more than a sec to complete? shouldnt cpu hit the roof if
those triggers are so rough? that’s what really bothers me… I/O is low too. So where’s the bottleneck? SQL internals maybe?
Try capturing the insert in the profiler and you can check to see which part of trigger is taking long time to finish. Sounds like there is a lock which is preventing the insert from happening faster.
thanx rage, i’ll do hat and come back with the results

The locks are the bottleneck. If for example, a certain process holds an exclusive lock on a table, than other processes that wish to modify or read (committed) data from it will have to wait until this lock is released. CPU has nothing to do yet everything’s slow. In this case the things you would want to check is why is process obtainning a table lock. Maybe it can be solved with a better choice of indexes. Maybe your transaction isolation level is higher than what you need.
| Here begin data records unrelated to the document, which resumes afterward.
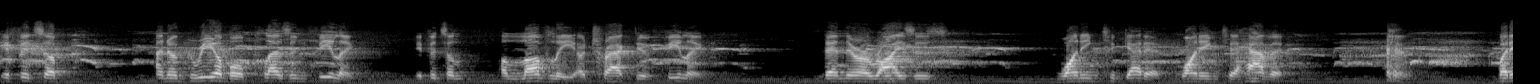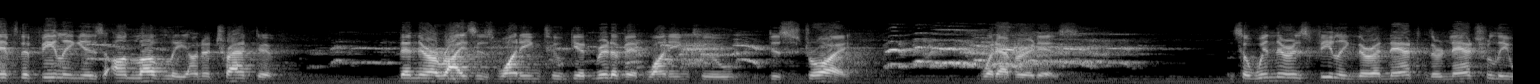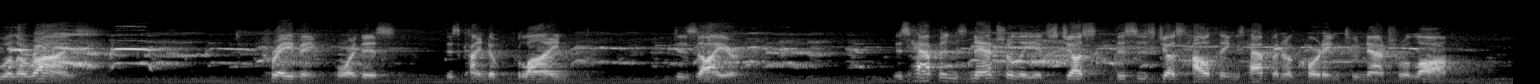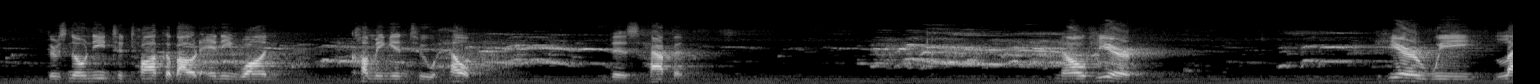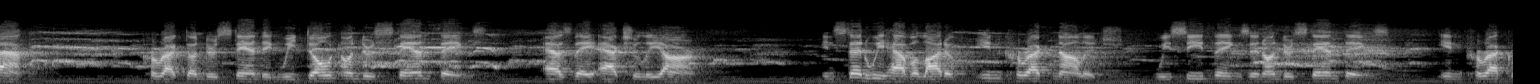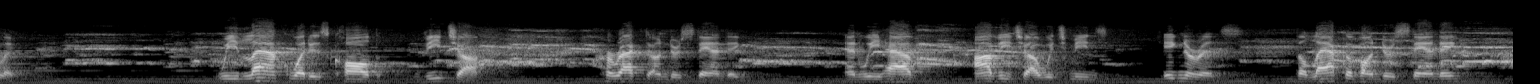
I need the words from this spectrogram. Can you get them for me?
If it's a an agreeable, pleasant feeling, if it's a a lovely, attractive feeling, then there arises wanting to get it, wanting to have it. but if the feeling is unlovely, unattractive, then there arises wanting to get rid of it, wanting to destroy whatever it is. And so when there is feeling, there, nat- there naturally will arise craving or this, this kind of blind desire. This happens naturally. It's just, this is just how things happen according to natural law. There's no need to talk about anyone coming in to help this happen. Now, here, here we lack correct understanding. We don't understand things as they actually are. Instead, we have a lot of incorrect knowledge. We see things and understand things incorrectly. We lack what is called vijja, correct understanding. And we have avijja, which means ignorance, the lack of understanding,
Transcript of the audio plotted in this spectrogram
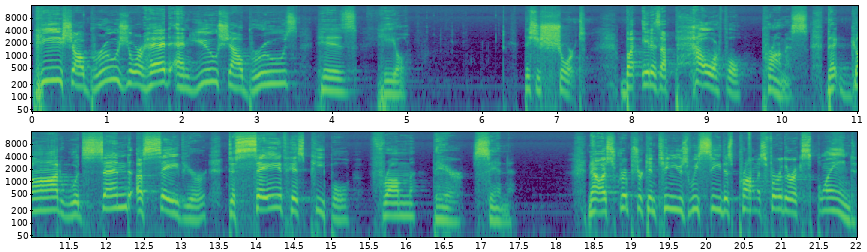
He shall bruise your head, and you shall bruise his heel. This is short, but it is a powerful promise that God would send a Savior to save his people from their sin. Now, as scripture continues, we see this promise further explained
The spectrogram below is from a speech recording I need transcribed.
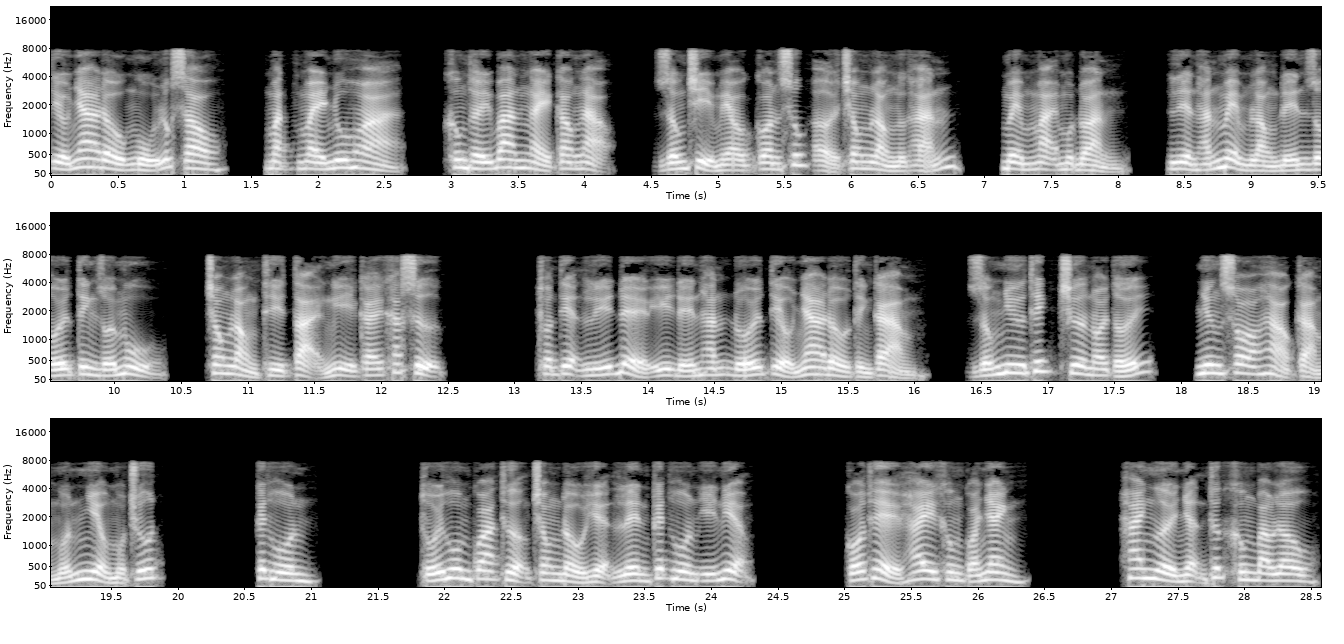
Tiểu nha đầu ngủ lúc sau, mặt mày nhu hòa, không thấy ban ngày cao ngạo, giống chỉ mèo con xúc ở trong lòng ngực hắn, mềm mại một đoàn, liền hắn mềm lòng đến rối tinh rối mù, trong lòng thì tại nghĩ cái khác sự. Thuận tiện lý để ý đến hắn đối tiểu nha đầu tình cảm, giống như thích chưa nói tới, nhưng so hảo cảm muốn nhiều một chút. Kết hôn. Tối hôm qua thượng trong đầu hiện lên kết hôn ý niệm. Có thể hay không quá nhanh. Hai người nhận thức không bao lâu,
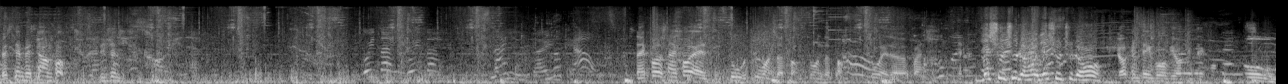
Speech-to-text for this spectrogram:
Bastion, Bastion on top. Vision. Go in die, go in die. Sniper. Look out! Sniper, sniper at two, two on the top, two on the top, two at the front. Oh yeah. Just shoot through the hole, just shoot through the hole. Y'all can take both, y'all can take both. Oh, oh.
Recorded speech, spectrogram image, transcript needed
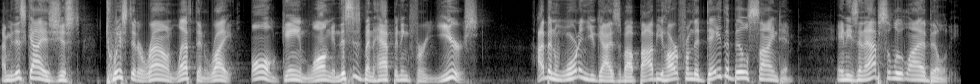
I mean, this guy is just twisted around left and right all game long, and this has been happening for years. I've been warning you guys about Bobby Hart from the day the Bills signed him, and he's an absolute liability.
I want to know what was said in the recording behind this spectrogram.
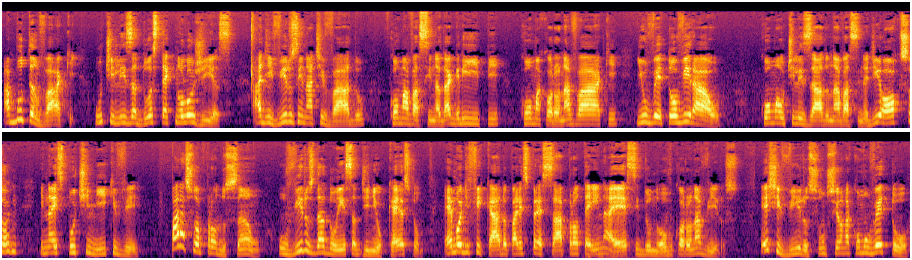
A Butanvac utiliza duas tecnologias: a de vírus inativado, como a vacina da gripe, como a Coronavac, e o vetor viral, como a utilizado na vacina de Oxford e na Sputnik V. Para sua produção, o vírus da doença de Newcastle é modificado para expressar a proteína S do novo coronavírus. Este vírus funciona como vetor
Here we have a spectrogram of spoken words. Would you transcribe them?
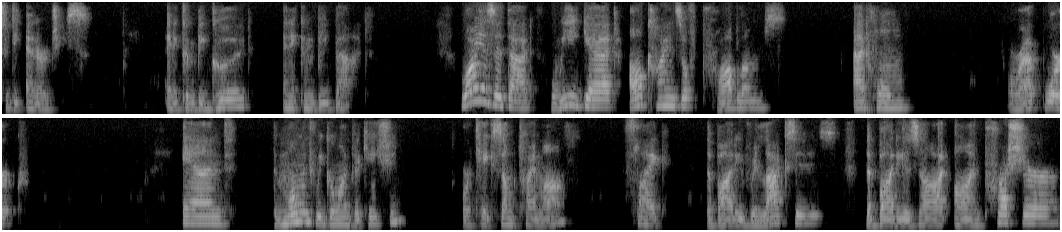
to the energies. And it can be good and it can be bad. Why is it that we get all kinds of problems at home or at work and the moment we go on vacation or take some time off, it's like the body relaxes, the body is not on pressure,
Maybe you are using a lock hint that is causing the problem.
You said you are inserting to "feed" table and that the triggers are inserting rows to other table. Try to first identity the objects (tables) that are causing the locks you were talking about.
If you run sp_lock with sp_who2 you can see which process is holding what lock on what resource and it’s duration. together with a trace that monitors the activity it should give you a better idea of the source of the problem.
If you post some code, maybe we could help more.
Again, I would recommand you read a bit about b/locks. The links above, BOL and Inside SQL Server are good sources.
Follow the refernce by Bambola and this link Satya SKJ
This posting is provided “AS IS” with no rights for the sake of knowledge sharing.
Thanx a million. I am in the process of trying to identify the locks,
I’ll get back to you as soon as I find out whats causing the locks. thanx again!